What types of retinal detachment surgeries are used in clinics abroad?
In the treatment of retinal detachment, doctors abroad use several surgical methods: pneumatic retinopexy (gas or air fills the eye and pushes the detached part of the retina back), scleral buckling (a surgeon stitches a bit of silicone over the site of retinal break to the sclera) and vitrectomy (removal of the scrofulous body, so also called eye fluid, filling the space with particular substances that push the retina back into place).
Can I prevent blindness after retinal damage?
Yes. Having an appointment with a doctor as soon as possible helps prevent damage to the retina. The most helpful thing you can do is to seek help from an ophthalmologist within 24 hours of the onset of the first symptoms. Early detection of the problem dramatically reduces the risk of blindness.
What is the success rate of retinal surgery?
The success rate for retinal surgery is approximately 90%. Only 10-15% of cases require a second operation.
Where can I get Retinal detachment treatment?
What are the best clinics for Retinal detachment treatment?
Who are the best doctors for Retinal detachment?
Prof. Dr. med. Mathias Maier from University Hospital rechts der Isar Munich
Dr. med. Detlef Deiermann from Academic Hospital Bundeswehr Berlin
Dr. med. Gerhard Siebenhuner from Centre of Advanced Medicine Frankfurt am Main
Prof. Dr. med. Thomas Kohnen from University Hospital Frankfurt am Main of Goethe-University
Prof.
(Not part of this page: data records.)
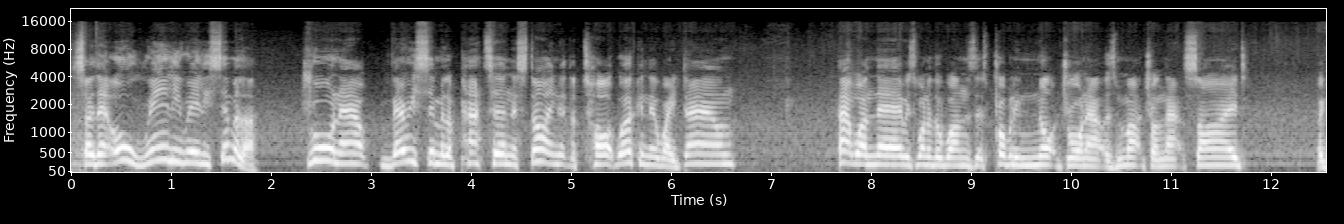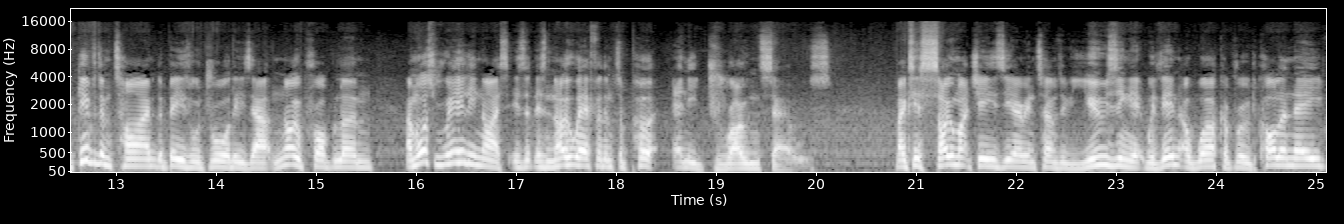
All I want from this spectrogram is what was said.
So they're all really, really similar. Drawn out, very similar pattern. They're starting at the top, working their way down. That one there is one of the ones that's probably not drawn out as much on that side. But give them time, the bees will draw these out, no problem. And what's really nice is that there's nowhere for them to put any drone cells. Makes it so much easier in terms of using it within a worker brood colony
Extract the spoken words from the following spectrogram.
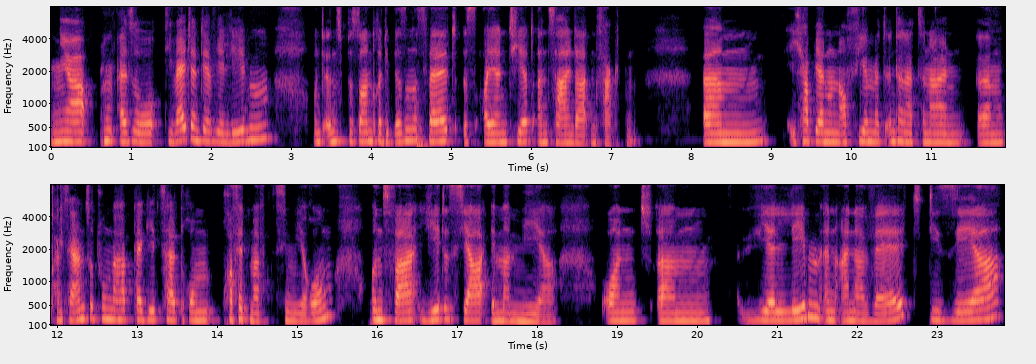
Ja, also die Welt, in der wir leben und insbesondere die Businesswelt ist orientiert an Zahlen, Daten, Fakten. Ähm, ich habe ja nun auch viel mit internationalen ähm, Konzernen zu tun gehabt. Da geht es halt darum, Profitmaximierung und zwar jedes Jahr immer mehr. Und ähm, wir leben in einer Welt, die sehr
Dr. med. Siegfried Priglinger from University Hospital Ludwig-Maximilians Munich